Offdays are boring, but so are the days after the offdays, since there's so rarely anything to write about. This isn't exactly different. I watched Roy Halladay pitch last night, and he looked quite a bit better than he has, but I wouldn't exactly say that he's back to normal. It was still nice to see the Phillies lose in hilarious fashion though, thanks to Jonathan Papelbon's inability to get a rookie out.

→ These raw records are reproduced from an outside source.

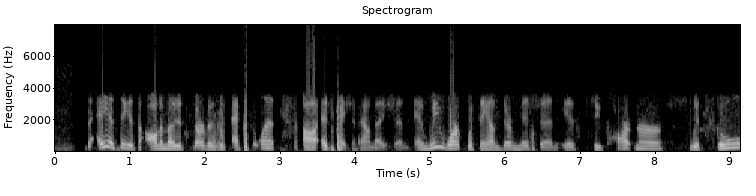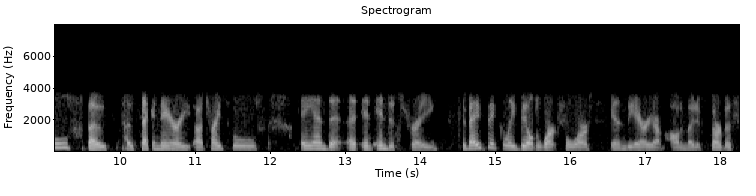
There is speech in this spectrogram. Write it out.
The ASE is the Automotive Service Excellence uh, Education Foundation, and we work with them. Their mission is to partner with schools, both post secondary uh, trade schools and uh, in industry, to basically build a workforce in the area of automotive service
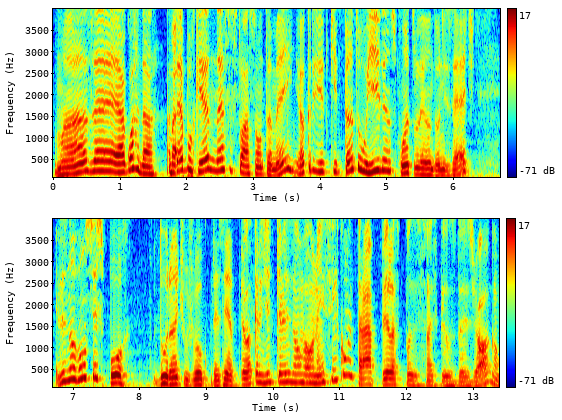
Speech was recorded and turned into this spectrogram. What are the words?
Mas é aguardar. Mas- Até porque nessa situação também, eu acredito que tanto o Williams quanto o Leandro Donizete, eles não vão se expor durante o jogo, por exemplo. Eu acredito que eles não vão nem se encontrar pelas posições que os dois jogam,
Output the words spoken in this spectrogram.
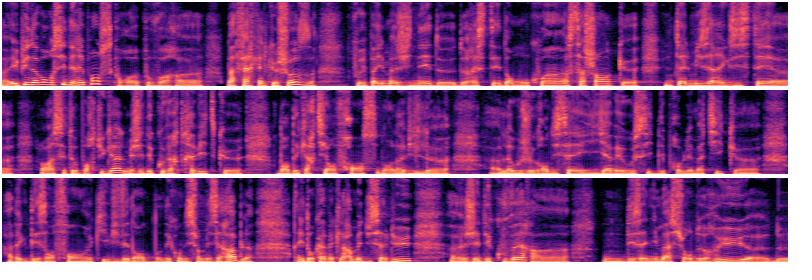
oui. Et puis d'avoir aussi des réponses pour pouvoir bah, faire quelque chose. Je pouvais pas imaginer de, rester dans mon coin, sachant qu'une telle misère existait. Euh, alors c'était au Portugal, mais j'ai découvert très vite que dans des quartiers en France, dans la ville euh, là où je grandissais, il y avait aussi des problématiques euh, avec des enfants qui vivaient dans, des conditions misérables. Et donc avec l'armée du salut, j'ai découvert des animations de rue, de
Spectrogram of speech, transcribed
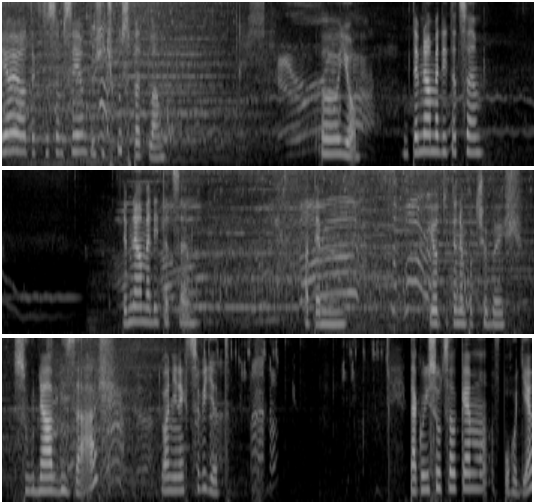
Jo, jo, tak to jsem si jen trošičku spletla. Uh, jo. Temná meditace. Temná meditace. A tem... Jo, ty to nepotřebuješ. Soudná vizáž? To ani nechci vidět. Tak, oni jsou celkem v pohodě.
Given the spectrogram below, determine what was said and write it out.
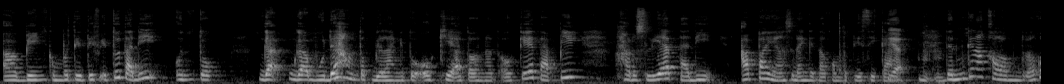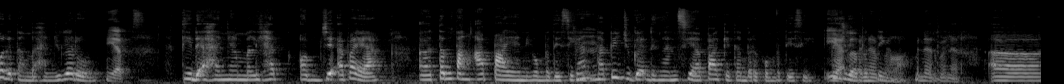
eh, being kompetitif itu tadi untuk nggak nggak mudah untuk bilang itu oke atau not oke tapi harus lihat tadi apa yang sedang kita kompetisikan. Iya, mm-mm. dan mungkin kalau menurut aku ada tambahan juga rum. Yap. tidak hanya melihat objek apa ya eh, tentang apa yang dikompetisikan tapi juga dengan siapa kita berkompetisi. Itu Iya, juga benar, penting loh. Benar-benar. eh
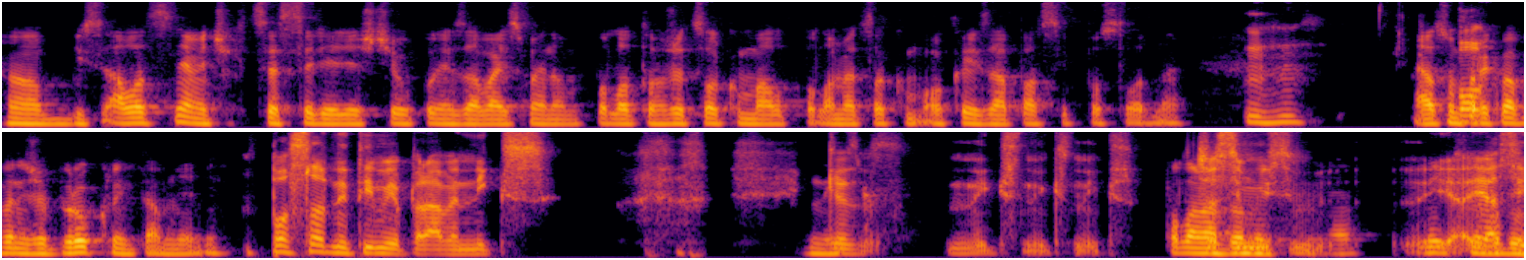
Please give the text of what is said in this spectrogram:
uh, by, s- ale neviem, či chce sedieť ešte úplne za Weissmanom, podľa toho, že celkom mal podľa mňa celkom OK zápasy posledné. Mhm. A ja som Po- prekvapený, že Brooklyn tam není. Posledný tým je práve Knicks. Knicks. Knicks, Knicks, Knicks. Podľa čo si myslím? myslím. Ja, ja si,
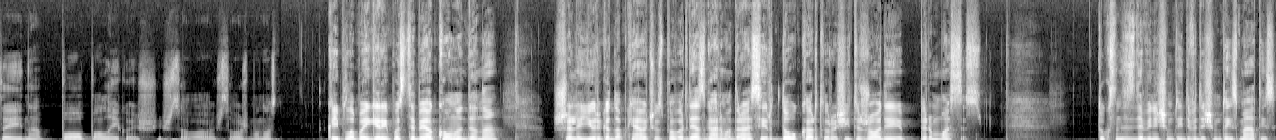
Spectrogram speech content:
tai, na, po, po laiko iš, iš, savo, iš savo žmonos. Kaip labai gerai pastebėjo Kauno diena, šalia Jurgio Dabkevičiaus pavardės galima drąsiai ir daug kartų rašyti žodį pirmasis. 1920 metais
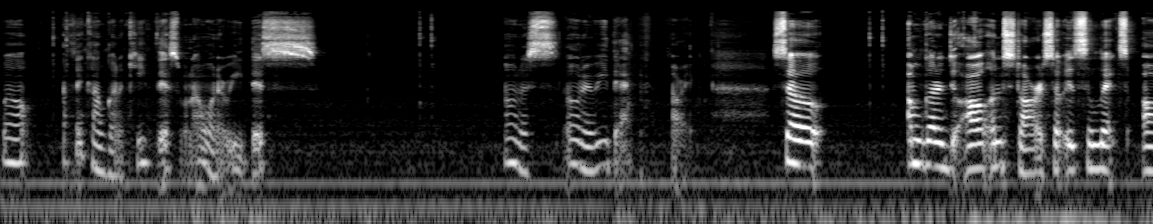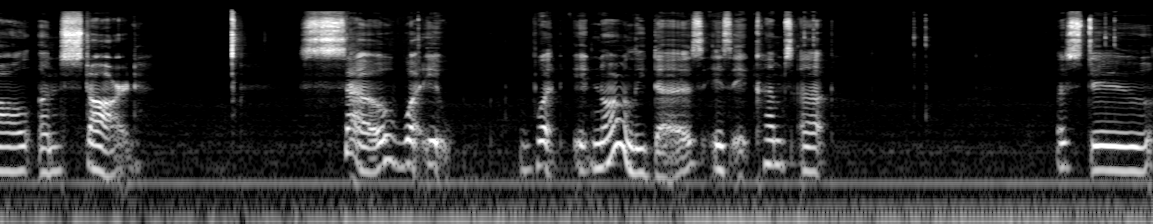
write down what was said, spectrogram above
well I think I'm gonna keep this one. I want to read this. I want to I want to read that. All right. So I'm going to do all unstarred. So it selects all unstarred. So what it what it normally does is it comes up let's do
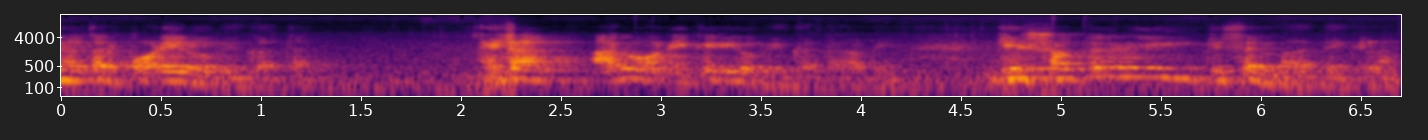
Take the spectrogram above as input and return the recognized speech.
স্বাধীনতার পরের অভিজ্ঞতা। এটা আরও অনেকেরই অভিজ্ঞতা হবে। যে সতেরোই ডিসেম্বর দেখলাম,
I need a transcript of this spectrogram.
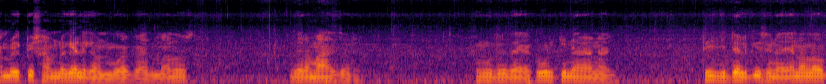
আমরা একটু সামনে গেলে কেমন ভয় পায়? মানুষ যারা মাছ ধরে সমুদ্রে জায়গা কুল কিনারা নাই ডিজিটাল কিছু নাই অ্যানালগ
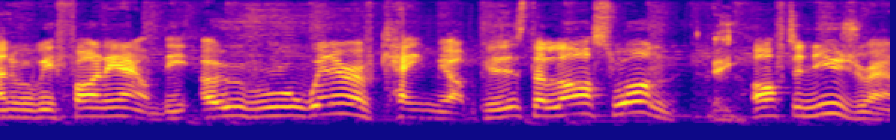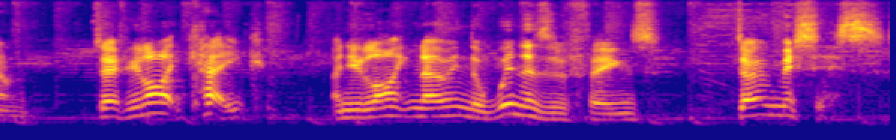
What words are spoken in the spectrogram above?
And we'll be finding out the overall winner of Cake Me Up because it's the last one Hey. after Newsround. So if you like cake and you like knowing the winners of things, don't miss this.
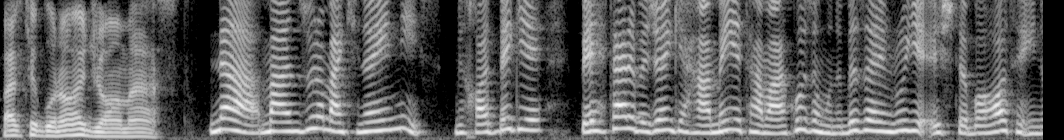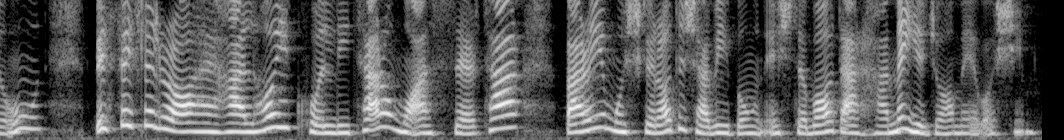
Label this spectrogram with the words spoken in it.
بلکه گناه جامعه است. نه منظور مکینایی نیست. می‌خواد بگه بهتره به جای که همه تمرکزمون رو بذاریم روی اشتباهات این و اون به فکر راه حل های کلیتر و مؤثرتر برای مشکلات شبیه به اون اشتباه در همه جامعه باشیم.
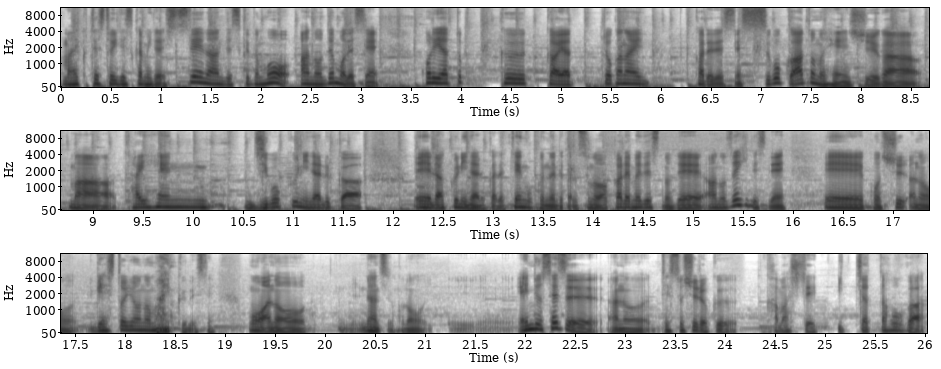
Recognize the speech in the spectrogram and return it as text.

It was also neat to see the "best team in baseball" lose to the Rangers by 11 runs. O's fans are completely insane if they think that this kind of run is sustainable. It's alright to be optimistic, but thinking that the O's are going to survive in the AL East is just insanity, as is being certain that a bad team who wins 20 of their first 30 or whatever is just bound for success. I wouldn't call that linked '09 Jays team bad, per se, considering the 84 win Pythagorean record, it's just that the Yankees won 103 games that year. Such is life in the AL East. I'm not saying that the first 28 games of the season meant nothing because they got whooped in the 29th either here, I'm just kind of looking at the bigger picture. Of course, anybody that reads this probably doesn't need to be told that, since only people who cheer for Baltimore actually believe in Baltimore, and even then it's tough to be sure.
Anyway, before I start rambling, Cole Hamels got suspended for intentionally throwing at Bryce Harper, which will probably just delay his next start a day or two. Still, without Cliff Lee (and with Roy Halladay pitching like not Roy Halladay), losing Hamels for a start seems bad for business.
Apparently Mariano Rivera had a complication in his leg when they went to do surgery yesterday. That's about all we know at this point.
Defensive Runs Saved (DRS) loves the Jays' defense so far. Lawrie, Escobar and Johnson all lead the league so far for their respective positions, and Colby Rasmus ranks 2nd among CF's, though DRS through 28 games pretty much defines small sample size. Still, it's something.
Runs Batted Out has a look at Henderson Alvarez, and how likely it is that he sees a whole lotta regression in pretty much every sense of the word. For what it's worth, if my understanding of babip is correct, the fact that Alvarez gets so many groundballs, combined with the Jays' amazing DRS (see how I brought that back?) means that Alvarezeseses babip should be low. Obviously it shouldn't be .220-low, but groundballs yield a higher percentage of outs that line-drives or flyballs, and if this infield, defensively, is anywhere near as good as advertised (i.e. the shifts, DRS), something below the 3-year league average of like .290 or whatever it is should be pretty sustainable. All in all, good stuff.
Shi Davidi has a prospect update.
Beyond the Boxscore looks at the surprising amount of closer turnover through the first month of the season. Typically, you can expect 10 closers to lose their jobs to poor performance or injury throughout the season; 14 of 30 teams have a different closer than what they began the season with.
Should have more later. It's a late game tonight, as the Jays start a 2-gamer with the A's in Oakland.